About the Author ()

Jennifer Skene develops curriculum on climate change and ocean sciences at the Lawrence Hall of Science and teaches biology and science communication at Mills College and the University of California Berkeley. She has a degree in biology from Brown University and a Ph.D. in Integrative Biology from UC Berkeley. She started working with QUEST in 2008 as an intern.
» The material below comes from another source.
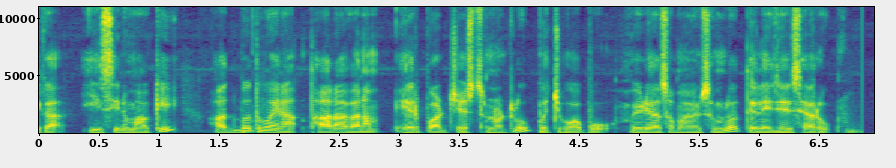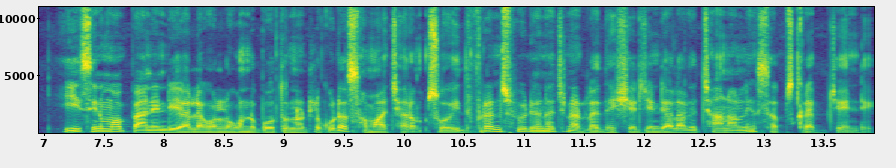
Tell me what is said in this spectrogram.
ఇక ఈ సినిమాకి అద్భుతమైన తారాగణం ఏర్పాటు చేస్తున్నట్లు బుచ్చిబాబు మీడియా సమావేశంలో తెలియజేశారు. ఈ సినిమా పాన్ ఇండియా లెవెల్లో ఉండబోతున్నట్లు కూడా సమాచారం. సో ఇది ఫ్రెండ్స్ వీడియో నచ్చినట్లయితే షేర్ చేయండి. అలాగే ఛానల్ని సబ్స్క్రైబ్ చేయండి.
She has written for the Berkeley Science Review and the UC Museum of Paleontology’s Understanding Evolution and Understanding Science websites.